In the polite skepticism category is this quote in the American Banker from committee chairman Mike Crapo “Despite the uncertainties, Facebook’s stated goals for the payments systems are commendable,” Crapo said. “If done right, Facebook’s efforts to leverage existing and evolving technology and make innovative improvements to traditional and nontraditional payments systems could deliver material benefits, such as expanding access to the financial system for the underbanked, and providing cheaper and faster payments.”

In the hysterical category is this quote from the committee’s ranking senator, Democrat Sherwood Brown: “Facebook is asking people to trust them with their hard-earned paychecks,” said Brown. “It takes a breathtaking amount of arrogance to look at that track record and think, you know what we really ought to do next? Let’s run our own bank and our own for-profit version of the Federal Reserve for the world.”

With all due respect to the senator, a company started in 2004 as a dorm room platform to categorize coeds that grew into the world’s dominant communication platform is entitled to a little breathtaking arrogance. Besides, this country has been breathtakingly slow and arrogant to adopt payment system Innovations. It’s time to give the private sector a turn. The sky is not going to fall. It isn’t time to start the campfire with dollar bills

Upcoming hearing on Cannabis Banking

Speaking of the Senate Banking Committee, it will be holding a cannabis banking hearing on July 23rd and the concerns of credit unions will be front-and-center.

Rachel Pross, the chief risk officer of Maps Credit Union in Oregon,  is scheduled to be the lead speaker on the committee’s second panel following comments by senators Gardner and Merkley, both of whom represent States that have legalized cannabis.

The Credit Union has been on the cutting edge of providing banking services to marijuana businesses. In testimony before a House committee earlier this year Pross explained that the credit union has been providing these services since 2014 when Oregon voted in a referendum to legalize cannabis.

The conventional wisdom is that the House has the votes to pass legislation permitting  states which have legalized marijuana, to continue to do so without violating federal law but it will take a much bigger lift to get this done  in the Senate.

 Consumer Banking Heats up as Investment Banking Cools

The all-important earnings season, when publically traded company’s announce and put their best spin on their quarterly earnings is here.

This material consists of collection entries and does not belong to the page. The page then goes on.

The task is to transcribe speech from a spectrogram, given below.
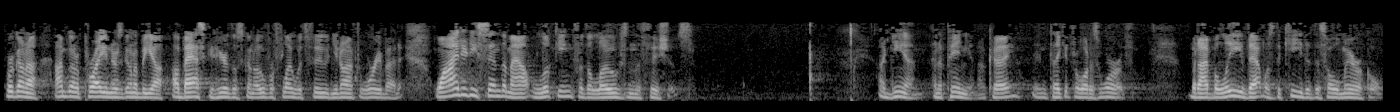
we're gonna, I'm going to pray, and there's going to be a, a basket here that's going to overflow with food, and you don't have to worry about it." Why did he send them out looking for the loaves and the fishes? Again, an opinion, okay, and take it for what it's worth. But I believe that was the key to this whole miracle,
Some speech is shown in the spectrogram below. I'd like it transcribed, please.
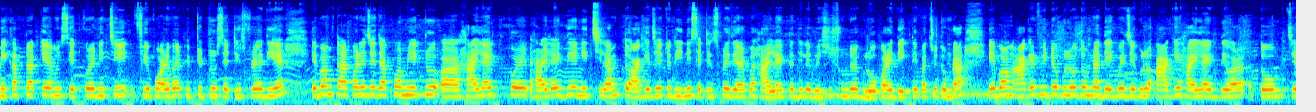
মেকআপটাকে আমি সেট করে নিচ্ছি forever fifty two setting spray দিয়ে। এবং তারপরে যে দেখো আমি একটু হাইলাইট করে হাইলাইট দিয়ে নিচ্ছিলাম। তো আগে যেহেতু দিইনি সেটিং স্প্রে দেওয়ার পর হাইলাইটটা দিলে বেশি সুন্দর গ্লো করে, দেখতে পাচ্ছ তোমরা। এবং আগের ভিডিওগুলো তোমরা দেখবে যেগুলো আগে হাইলাইট দেওয়া, তো যে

If current trends continue expect the big guys to continue to move aggressively to expand their consumer banking presence.

There is no better bellwether for the state of U.S. banking than JPMorgan Chase so here is a link to information about it second quarter earnings report. Page 3 of the press release demonstrates that  the behemoths are growing by capitalizing on consumer banking. The WSJ points out this morning that while the American consumer is generally in a good mood businesses which generate money for investment are much less sanguine about the economic outlook. Expect to face even more competition.

 

 

July 17, 2019 at 10:06 am Leave a comment

Older Posts


Authored By:

Henry Meier, Esq., Senior Vice President, General Counsel, New York Credit Union Association.

The views Henry expresses are Henry’s alone and do not necessarily reflect the views of the Association. In addition, although Henry strives to give his readers useful and accurate information on a broad range of subjects, many of which involve legal disputes, his views are not a substitute for legal advise from retained counsel.

Enter your email address to subscribe to this blog and receive notifications of new posts by email.

Join 653 other followers

Archives